• [Task statement]:
When you reach the line in the data below that contains "I want you to transcribe this spectrogram.", please start repeating lines exactly, and stop after the line that contains "Transcript of the audio", repeating nothing else.

• [Supplied data]:

=====

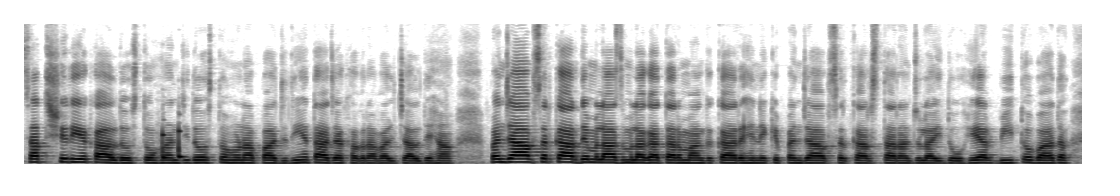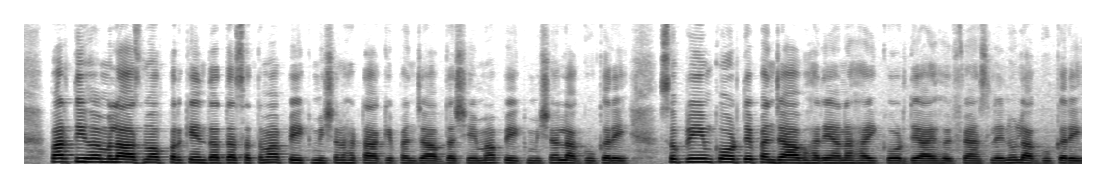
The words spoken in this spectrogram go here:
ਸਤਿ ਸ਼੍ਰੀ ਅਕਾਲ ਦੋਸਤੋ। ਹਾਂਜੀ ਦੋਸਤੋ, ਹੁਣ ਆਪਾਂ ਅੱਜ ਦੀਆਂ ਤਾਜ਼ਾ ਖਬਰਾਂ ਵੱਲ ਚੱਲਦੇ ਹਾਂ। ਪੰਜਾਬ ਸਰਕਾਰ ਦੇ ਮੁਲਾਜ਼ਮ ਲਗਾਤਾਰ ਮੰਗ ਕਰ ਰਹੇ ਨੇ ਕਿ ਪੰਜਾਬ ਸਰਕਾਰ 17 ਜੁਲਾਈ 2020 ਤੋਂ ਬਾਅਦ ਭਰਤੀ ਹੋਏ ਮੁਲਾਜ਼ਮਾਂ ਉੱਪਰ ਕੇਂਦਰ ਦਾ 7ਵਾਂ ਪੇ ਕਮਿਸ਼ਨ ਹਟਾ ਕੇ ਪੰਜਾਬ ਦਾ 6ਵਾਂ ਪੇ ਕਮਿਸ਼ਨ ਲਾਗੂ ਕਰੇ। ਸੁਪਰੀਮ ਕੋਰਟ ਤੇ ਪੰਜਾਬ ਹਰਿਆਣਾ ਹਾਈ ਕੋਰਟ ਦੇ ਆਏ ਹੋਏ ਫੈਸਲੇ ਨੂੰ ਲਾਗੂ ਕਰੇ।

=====

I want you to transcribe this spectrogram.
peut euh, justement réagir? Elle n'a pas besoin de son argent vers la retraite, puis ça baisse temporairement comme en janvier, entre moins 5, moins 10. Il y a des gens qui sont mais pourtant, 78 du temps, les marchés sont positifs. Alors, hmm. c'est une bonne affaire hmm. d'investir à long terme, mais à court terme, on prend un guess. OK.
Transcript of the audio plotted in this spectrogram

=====

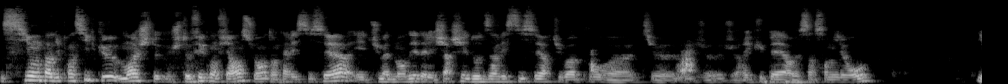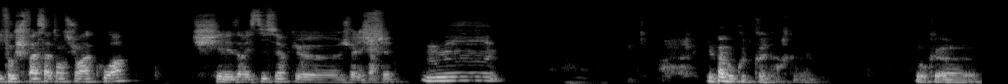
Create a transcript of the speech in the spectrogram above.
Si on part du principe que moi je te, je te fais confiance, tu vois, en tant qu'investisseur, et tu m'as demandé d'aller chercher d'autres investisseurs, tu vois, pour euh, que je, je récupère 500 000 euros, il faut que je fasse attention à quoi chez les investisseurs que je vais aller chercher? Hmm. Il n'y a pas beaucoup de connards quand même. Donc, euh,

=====

• [Exercise answer]:
I want you to transcribe this spectrogram.
peut euh, justement réagir? Elle n'a pas besoin de son argent vers la retraite, puis ça baisse temporairement comme en janvier, entre moins 5, moins 10. Il y a des gens qui sont mais pourtant, 78 du temps, les marchés sont positifs. Alors, hmm. c'est une bonne affaire hmm. d'investir à long terme, mais à court terme, on prend un guess. OK.
Transcript of the audio plotted in this spectrogram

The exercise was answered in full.